Over the holidays, I've been working on a research paper regarding toxic chemicals in household products.  Based on some of the research and analysis I've done, I've decided to publish a follow up post to my previous "going nuts over soap". 

The database I focused on in my post is called "Think Dirty", a mobile app you use on your smart phone to scan the barcode of the product in question, and it spits out a toxicity level based on various criteria.  I've recently learned that there are two other similar databases available and it's become clear that all three databases use different criteria in assessing toxicity levels of products.  Below is a compare/contrast of what I've found regarding the following three databases: Environmental Working Group'sSkin Deep Cosmetics Database, the Good Guide, and Think Dirty.  I hope you will find it helpful.

Skin Deep’s rating criteria is a based on a dual rating system.  First, a hazard rating, which considers known and suspected hazards associated with ingredients and products and implies a level of ‘concern’.  A rating of 0-2 indicates a low hazard score, 3-6 moderate, and 7-10 high.  The second system is the data availability rating, which is meant to reflect how much is known (or not known) about an ingredient.  In cases where data is limited on a product and its ingredients, it will indicate so.

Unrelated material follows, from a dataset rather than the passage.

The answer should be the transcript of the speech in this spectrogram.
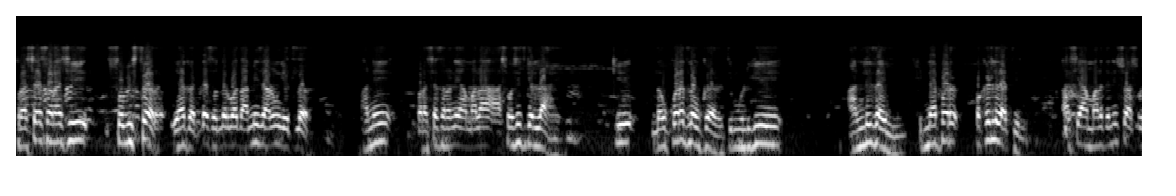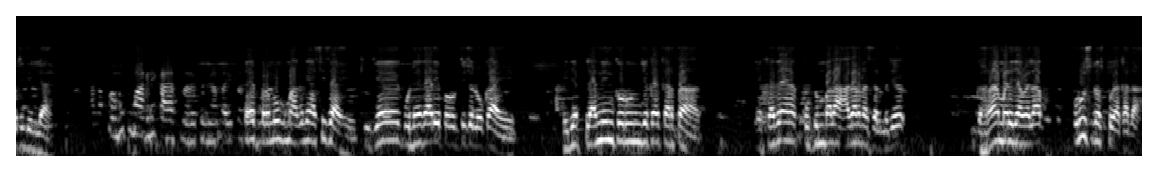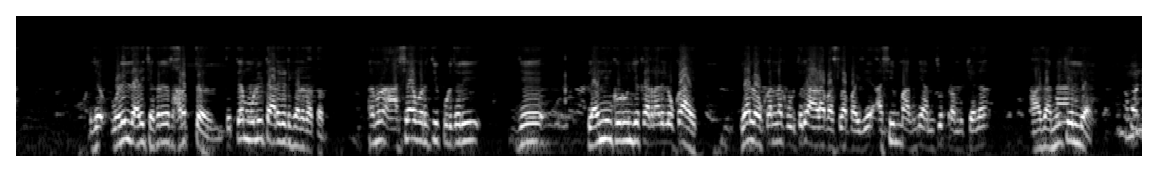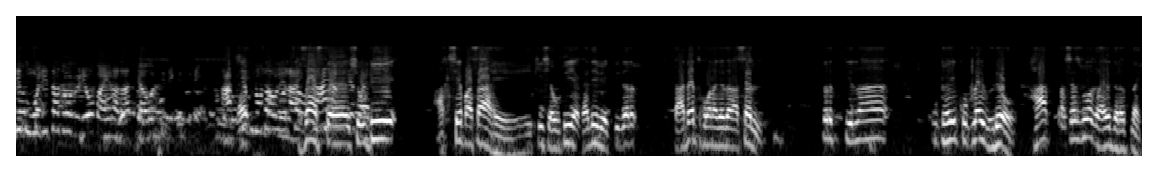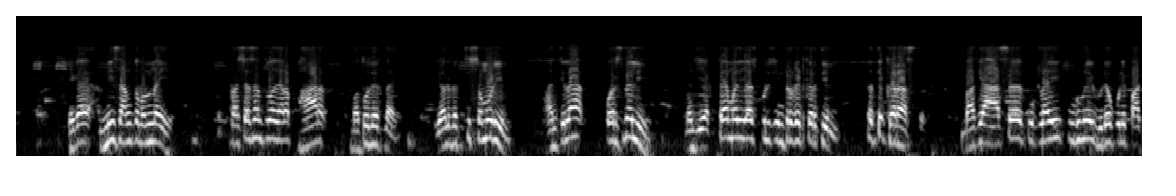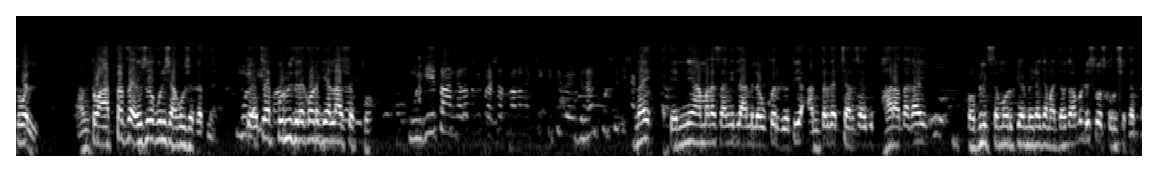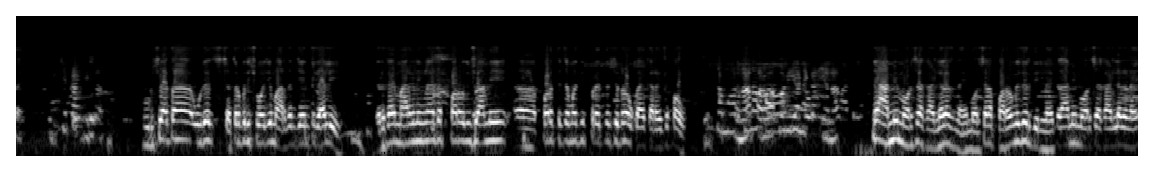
प्रशासनाशी सविस्तर या घटनेसंदर्भात आम्ही जाणून घेतलं आणि प्रशासनाने आम्हाला आश्वासित केलेलं आहे की लवकरात लवकर ती मुलगी आणली जाईल किडनॅपर पकडले जातील अशी आम्हाला त्यांनी शाश्वती दिली आहे. प्रमुख मागणी काय असणार प्रमुख मागणी अशीच आहे की जे गुन्हेगारी प्रवृत्तीचे लोक आहेत हे जे प्लॅनिंग करून जे काय करतात एखाद्या कुटुंबाला आधार नसेल म्हणजे घरामध्ये ज्या वेळेला पुरुष नसतो एखादा म्हणजे वडीलधारी छत्र हरपतं तर त्या मुली टार्गेट केल्या जातात. आणि म्हणून अशावरती कुठेतरी जे प्लॅनिंग करून जे करणारे लोक आहेत या लोकांना कुठेतरी आळा बसला पाहिजे अशी मागणी आमची प्रामुख्यानं आज आम्ही केली आहे. संबंधित मुलीचा जो व्हिडिओ बाहेर आला त्यावरती देखील तुम्ही आक्षेप नोंदवलेला असं असतं शेवटी आक्षेप असा आहे की शेवटी एखादी व्यक्ती जर ताब्यात कोणाच्या जर असेल तर तिला कुठेही कुठलाही व्हिडिओ हा प्रशासन सुद्धा ग्राह्य धरत नाही. हे काय मी सांगतो म्हणून नाही. प्रशासन सुद्धा त्याला फार महत्त्व देत नाही. ज्यावेळेला व्यक्ती समोर येईल आणि तिला पर्सनली म्हणजे एकट्यामध्ये ज्यावेळेस पोलीस इंटरग्रेट करतील तर ते खरं असतं. बाकी असं कुठलाही कुठूनही व्हिडिओ कोणी पाठवल आणि तो आत्ताचा हे सुद्धा कोणी सांगू शकत नाही. त्याच्या पूर्वीच रेकॉर्ड केला असू शकतो. नाही त्यांनी आम्हाला सांगितलं आम्ही लवकर घेऊ. ती अंतर्गत चर्चा आहे ती फार आता काय पब्लिक समोर किंवा मीडियाच्या माध्यमातून आपण डिस्क्लोज करू शकत नाही. पुढची आता उद्या छत्रपती शिवाजी महाराज जयंती झाली. तर काही मार्ग निघाला तर परवा दिवशी आम्ही अं, परत त्याच्यामध्ये प्रयत्नशील राहू काय करायचं पाहू. पुन्हा परवा तुम्ही या ठिकाणी येणार? नाही आम्ही मोर्चा काढलेलाच नाही. मोर्चाला परवानगी जर दिली नाही तर आम्ही मोर्चा काढलेला नाही.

Good Guide has recently (2011) made changes to their product ratings, and now uses a ‘transparency rating’ system.  Their system provides an overall rating taking into consideration health concerns as well as environmental and social impacts of the products and the companies that manufacture them.  Similar to the Skin Deep site, it uses a rating scale of 1-10, 10 being no concern, and 0 being a high concern.  

The “Think Dirty” App is relatively new (2013) and also uses a scale: 0-2 being no negative health impact, 3-6 moderate negative long-term health effects, and 7-10 potentially serious negative long-term health effects.  Interestingly, Think Dirty does not take into consideration the environmental and social responsibility of a product’s manufacturer.  Rather, their system only considers the potential impact on an individual’s health. 

As I began the research for my paper, I quickly noticed that there were other notable differences between each of databases, not just in their rating systems, but also in the accuracy and availability of product information.  For example, when I looked up the above-noted Aveda product “Botanical Kinetics Purifying Gel Cleanser” and compared the ingredients on my physical products to those listed on the Think Dirty App, it showed ingredients that are not listed on the physical product and gave it toxicity rating of 10 (the highest possible rating).  

The Good Guide database ingredients list was more accurate, but still appears to be out of date.  It gave the cleanser a product a rating of 5.5 (a moderate level).  Given that these two databases use a different methodology, it is not surprising that the ratings are different; however, it’s difficult to know for sure when the ingredients are not accurate on either site.  Interestingly, on the Good Guide’s ingredients listing, it notes to ‘check the package for the most up to date ingredients’.  

I've since emailed Think Dirty and asked them to update their ingredient listing for three Aveda products, given that it's very possible that an up to date ingredients list will result in a lower toxicity rating.This is a very good reminder to look closely and carefully at more than one source.  It’s also a good reminder that ‘one answer is not always best’.  Is it important to take into consideration what product’s manufacturers are doing (or not doing) for the environment?  Personally, I think so.  However, it’s also equally important to know what level of risk the products we use pose to our long-term health.  It is also important to rely on the most accurate and up to date product information.  With the recent increase in social interest and concern over the use of toxic chemicals, many companies are making efforts to change their product ingredients and seek out alternatives, resulting in changes in product ingredients from time to time.  Aveda is actually one such company who has very recently stopped manufacturing products with parabens.  

Perhaps the best we can do is to educate ourselves on each of the ingredients, and make an informed decision balancing the potential health effects as well as the impact on the environment. 

be a critical thinker,

"Be aware of false knowledge; it is more dangerous than ignorance." (George Bernard Shaw)